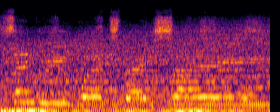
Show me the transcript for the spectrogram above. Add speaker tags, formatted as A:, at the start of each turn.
A: those angry words they say.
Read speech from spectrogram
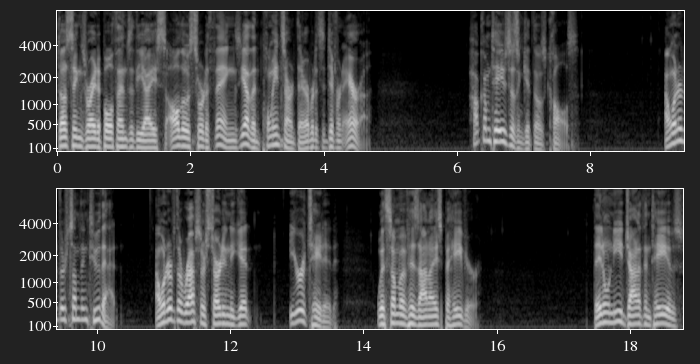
does things right at both ends of the ice, all those sort of things. Yeah, the points aren't there, but it's a different era. How come Toews doesn't get those calls? I wonder if there's something to that. I wonder if the refs are starting to get irritated with some of his on ice behavior. They don't need Jonathan Toews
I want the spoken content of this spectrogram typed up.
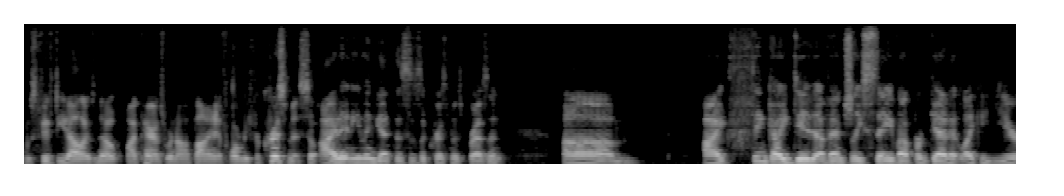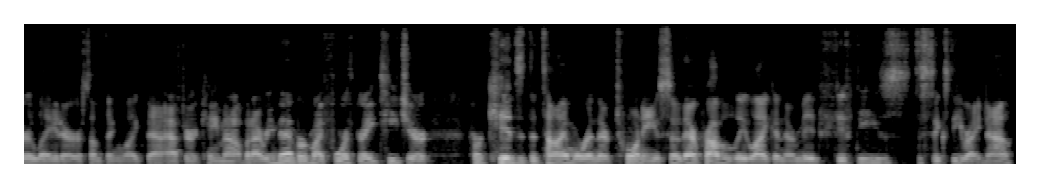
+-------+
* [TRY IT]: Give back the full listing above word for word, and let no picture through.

* [COMPLETED EXERCISE]:
Show me the transcript for the spectrogram above. Add speaker tags, formatted as A:, at the start of each turn.
A: those angry words they say.
Read speech from spectrogram
does things right at both ends of the ice, all those sort of things. Yeah, the points aren't there, but it's a different era. How come Toews doesn't get those calls? I wonder if there's something to that. I wonder if the refs are starting to get irritated with some of his on ice behavior. They don't need Jonathan Toews
I want the spoken content of this spectrogram typed up.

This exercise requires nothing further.